Wednesday, September 03, 2014

10 Years of Capture Market Evolution

On my way to Harvey Spencer Associates Capture 2014 Conference, where I will be presenting for the 10th straight year. The industry has certainly evolved quite a bit in that time, as has the content of the conference. Here's a look at the agenda for this year's event. Here's an article I did previewing this special 10th anniversary edition of the event.

My presentation this year reflects the history of the conference, as Harvey has asked me to take a look back at how the market has evolved since 2005. I have a fairly detained presentation (that will be delivered in 15 minutes or so, so it will be action packed), but here's a preview of one slide, which includes what I consider to be the five biggest capture trends in the past 10 years:
  1. Consolidation of Capture with ECM
  2. Aggressive Movement of Hardware Vendors into Capture Software & Services
  3. Emergence of Mobile & Cloud Technologies
  4. SharePoint’s Emergence as an ECM Platform
  5. Acceptance of Distributed Capture
 That's just a teaser. Lot more to come in my preso, such as a fairly detailed list of all the major M&A activity in capture market over past 10 years and my opinion on what it tells us.

Cheers.


Tuesday, September 02, 2014

Kofax Aquires Digital Signature Specialist

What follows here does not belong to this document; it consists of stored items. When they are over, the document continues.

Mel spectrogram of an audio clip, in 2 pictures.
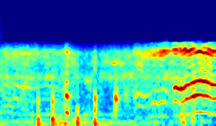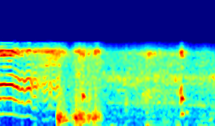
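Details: Infant during tummy time fusses with short grunts and whimpers, then gives one wavering cry before settling back to fussing.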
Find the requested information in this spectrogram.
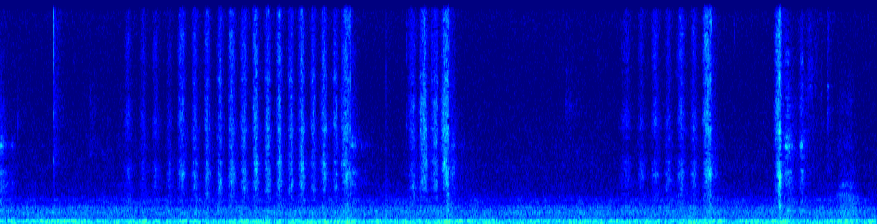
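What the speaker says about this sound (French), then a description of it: "Et on va venir très délicatement limer, mais vraiment très délicatement, le petit peu de gel qu'il nous reste à limer sur les contours." A nail file rasps UV gel off the edges of a fingernail in quick, light back-and-forth strokes that come in short bursts. The strokes are faint and close over a steady background hum.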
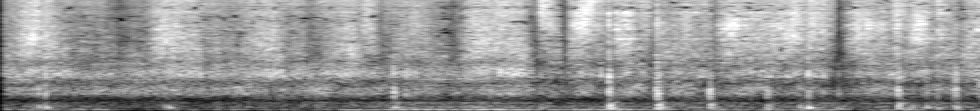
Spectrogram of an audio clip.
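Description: Short fingernails and fingertips scratch across the aluminium lid of a closed space-grey MacBook lying flat on a table, its thin hollow shell giving a steady dry rubbing and rasping over a low hum. A few sharper, brief scratch clicks stand out in the second half.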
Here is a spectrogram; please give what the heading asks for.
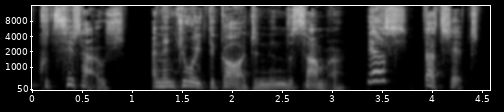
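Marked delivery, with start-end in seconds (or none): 3.4-4.5 a character's pleased reply, pitched high; lightly voiced Bert, pleased; Bert's voice. Bert agreeing on the phone, lightly voiced and pleased.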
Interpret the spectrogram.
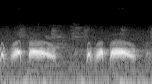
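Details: Spotted dove of a Malaysian line, 'âm thổ' voice style, cooing loudly: a short note followed by a longer drawn-out coo, the two-part phrase given twice in three seconds.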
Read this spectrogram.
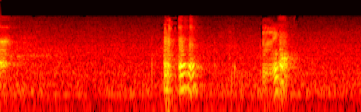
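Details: Hiccuping: two abrupt, brief voiced gulping catches under a second apart in a quiet room; hiccups.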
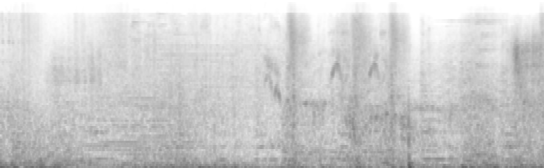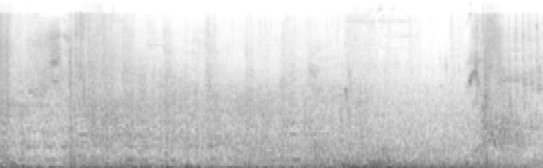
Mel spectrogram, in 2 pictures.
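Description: A Confringo spell explosion in Hogwarts Legacy: a loud, sustained rumbling blast with crackling debris and sharp bursts layered over a dense low roar, close and continuous throughout.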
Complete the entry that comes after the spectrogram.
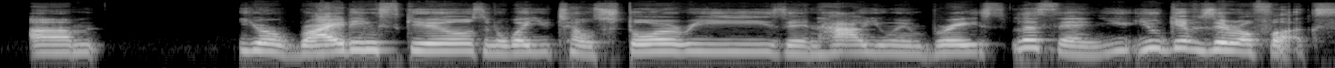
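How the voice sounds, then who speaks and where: Speaking with an American accent, a woman talks at a fairly slow pace and medium pitch with ordinary pitch variation. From New York. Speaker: podcast host. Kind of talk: casual interview.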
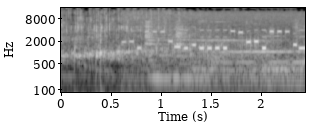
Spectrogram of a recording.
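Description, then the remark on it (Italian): Water runs from a tap into a container, taking a sample of tap water for analysis, a steady splashing pour whose tone climbs as the vessel fills. Moderately loud, with no one speaking. “prendine un campione dal rubinetto e facciamolo analizzare all'ipercomputer.”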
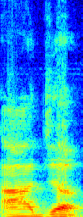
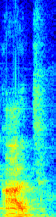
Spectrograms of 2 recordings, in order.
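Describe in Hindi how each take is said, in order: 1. शब्द छोटे a स्वर पर खत्म होता है। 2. शब्द बिना स्वर की j ध्वनि पर खत्म होता है। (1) "वास्तव में इसका उच्चारण करना चाहिए आज, क्योंकि ज में भी अ है" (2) "लेकिन हम लोग उच्चारण करते हैं आज"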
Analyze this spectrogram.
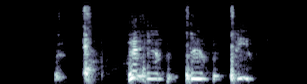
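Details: Adult presenter whose voice is struggling, coughing during a live broadcast.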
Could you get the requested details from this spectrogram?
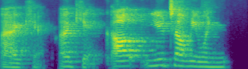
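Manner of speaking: put-on frustrated adult. Speaker acting out an adult giving up on the kids, mock-frustrated adult. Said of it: "because you got frustrated with them".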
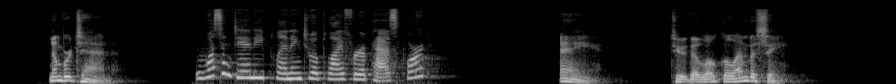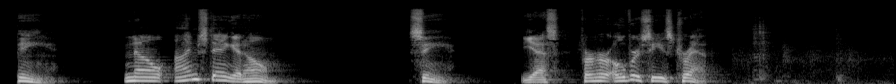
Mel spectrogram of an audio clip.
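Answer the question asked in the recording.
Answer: C: Yes, for her overseas trip.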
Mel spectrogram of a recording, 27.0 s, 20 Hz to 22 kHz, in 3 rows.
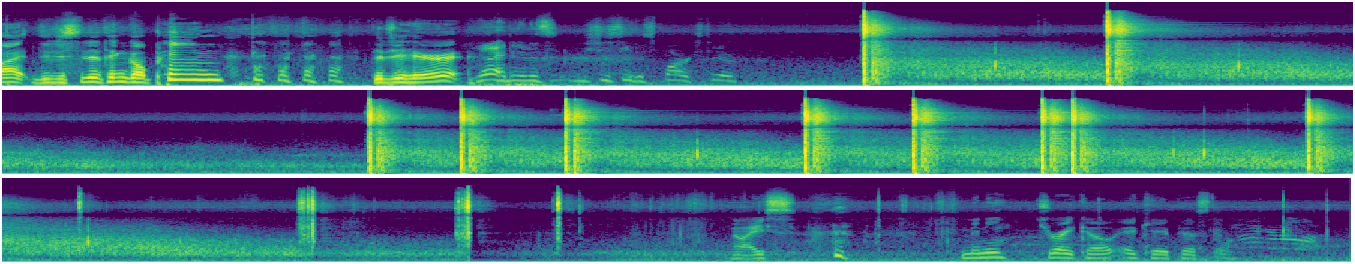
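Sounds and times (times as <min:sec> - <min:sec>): gunshots with rolling echo: 0:05.7 - 0:22.1.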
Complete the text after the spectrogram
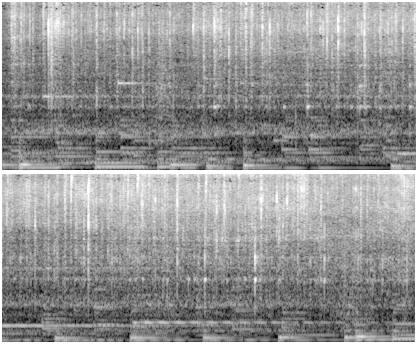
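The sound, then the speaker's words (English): About four to five slices of tempeh sizzle steadily in hot oil in a pan, a dense crackling hiss that stays loud for the whole stretch, with no voices over it. “I'm going to add our tempeh directly to the pan. Do you hear that sizzle?”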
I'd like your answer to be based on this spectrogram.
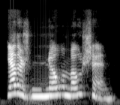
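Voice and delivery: ordinary talk, nothing marked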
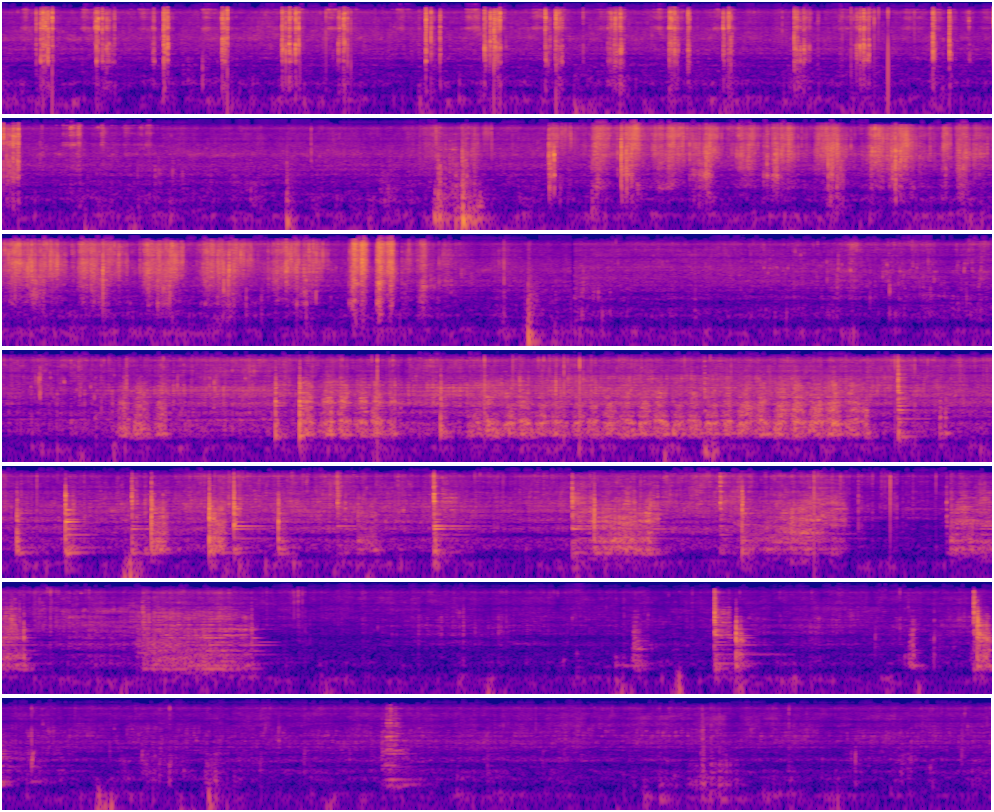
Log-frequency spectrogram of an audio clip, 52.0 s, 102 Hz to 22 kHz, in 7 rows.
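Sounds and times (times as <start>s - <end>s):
utensil scraping a pan: 0.0s - 9.5s, 10.2s - 18.4s, 22.9s - 39.4s, 43.7s - 46.4s, 47.4s - 47.9s
food sizzling in a pan: 0.0s - 51.9s.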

Kofax, in an interesting move to continue to beef up its "First Mile" and smart process application (SPA) technology portfolio, acquired digital signature specialist Softpro. Headquartered in Boeblingen, in southwestern Germany, Softpro had revenue of $13.3M in 2013, and Kofax is paying $34.7M in cash, so that a valuation of over 2.5x revenue and more than 34x profit, as Softpro reported an EBITDA of $1M for 2013.

From a technology standpoint,  the acquisition a great fit. As Kofax transitions from paper toward capturing more types/channels of electronic information, digital signature technology is a natural way to extend its portfolio. Softpro actually has two types of digital signature technology - both of which dovetail nicely in to the Kofax technology stack. The majority of Softpro's revenue comes from enterprise e-signature technology packaged under the SignDoc brand. Softpro also has strong signature fraud detection technology, branded FraudOne, which is utilized by many large banks.

SoftPro fits nicely into Kofax's emerging smart process application (SPA) play.  For example, Grant Johnson, Kofax's CMO explained to DIR, how it's a natural fit with Kofax's recently announced Mortgage Agility solution. "E-signatures really helped facilitate digital business and transactions," said Johnson.

"It's a great fit for any SPA where there is customer onboarding and it's essential for a signature to be part of the documentation," added Dave Caldera a senior VP with Kofax.

While FraudOne has its place within an SPA hierarchy, it's also a nice traditional capture add-on. In addition to being used for checks, the technology can also be utilized for applications like verifying signatures on contracts. (Coincidentally, Parascript, which recently announced a FormXtra for Kofax Capture module, has touted success in similar types of applications.)

Bottom line is that Kofax paid a bit of a premium to increase its footprint of multi-channel capture/SPA technologies. Kofax CEO Reynolds Bish has said that he will not buy capture market share- and Kofax certainly is not doing that. Instead, as with its other recent acquisitions, with Softpro, Kofax is buying technologies that complement its strong traditional document capture stack and help it evolve as the market continues to increasingly embrace digital transactions over paper ones. I think the M&A landscape has shown that the more digital-transaction-oriented a vendor is, the higher valuation it will achieve.